In 2016, the major opposition party in Ghana won a historic election by using a data analytics system to avoid the controversy that surrounded the previous election results and “accurately” predicted the 2016 election results before the electoral commission declared the party as the winner. The opposition party hired a Ghanaian Telecommunications Service Manager at NASA to develop an innovative system that allowed them to input data from electoral centres, via pictures of the election results sheets. The data was then transmitted simultaneously to the region and national party offices where they had set up a technology unit.
In Africa, citizens and marginalised groups use AI technologies such as cloud computing systems or fact-check systems to circumvent traditional political barriers to have a piece of the political power to influence policy discussions, ensure respect for human rights and hold governments accountable. By using these technological tools to change the political narrative, non-elites in Africa are less dependent on political elites to define the political discourse.
AI, Transparency and Social Movements in Africa
If we were to reset the clock to the 1980s, no political leader in Africa would have anticipated that a single social media post/hashtag could trigger a dramatic change in political leadership. A few weeks ago, Nigerians, largely youth, triggered an online protest under the #ENDSARS hashtag against the Special Anti-Robbery Squad (SARS), a unit of the Nigerian Police Force that is known for arresting, intimidating and killing citizens. The online movement resulted from several failed attempts by young Nigerians to have their voices heard offline. The protest garnered online support from the UN Secretary General, global political leaders and international agencies, and finally succeeded in dissolving SARS.

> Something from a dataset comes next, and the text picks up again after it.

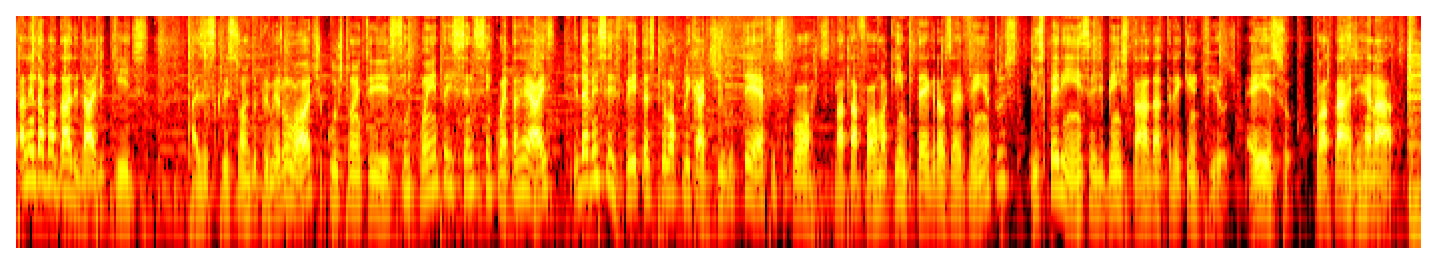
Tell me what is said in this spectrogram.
além da modalidade Kids. As inscrições do primeiro lote custam entre 50 e 150 reais e devem ser feitas pelo aplicativo TF Sports, plataforma que integra os eventos e experiências de bem-estar da Track Field. É isso. Boa tarde, Renato.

As echoed in an article by Nanjala Nyabola, author of Digital Democracy, Analogue Politics: How the Internet Era is Transforming Kenya, “digital is changing the way we do politics and international relations, and this creates a new urgency for understanding the digital ecosystem, and specifically understanding the digital rights of citizen.”
We cannot fully understand the effect of AI on African politics from a binary perspective – good or bad. Rather, we need to understand the conditions under which AI can have a positive impact on political and social life. To ensure political statements and public debates in Africa are devoid of falsity, African Check, a South African non-partisan fact checking organization is employing AI driven technologies to improve its fact checking capabilities. These AI driven fact checking tools collect and monitor information from leading news sites and social media platforms, identify and label controversial claims made by a political or any public figure, claims are matched with corresponding data to confirm or declare it false.
Amidst all these positive impacts of how AI technologies are transforming the political landscape in Africa, there is a risk of not using indigenous AI technologies to engineer the political transformation in the continent. Also, the discussion of data ownership is very important in this context, especially when all the social media data about Africans sit on servers in North American countries. The urgent question to ask is – how do we develop frameworks to keep ownership of African data that is processed and stored in companies based in Europe, North America and China?
Kofi Yeboah is a frequent contributor to Global Voices Online, where he writes about internet freedom and authoritarian technology in sub-Saharan Africa. His work has appeared in The Guardian, Al Jazeera, Cosa Story, Fast Company and a number of other publications. He is a recent graduate of University of Alberta, Canada where he studies Communications and Technology.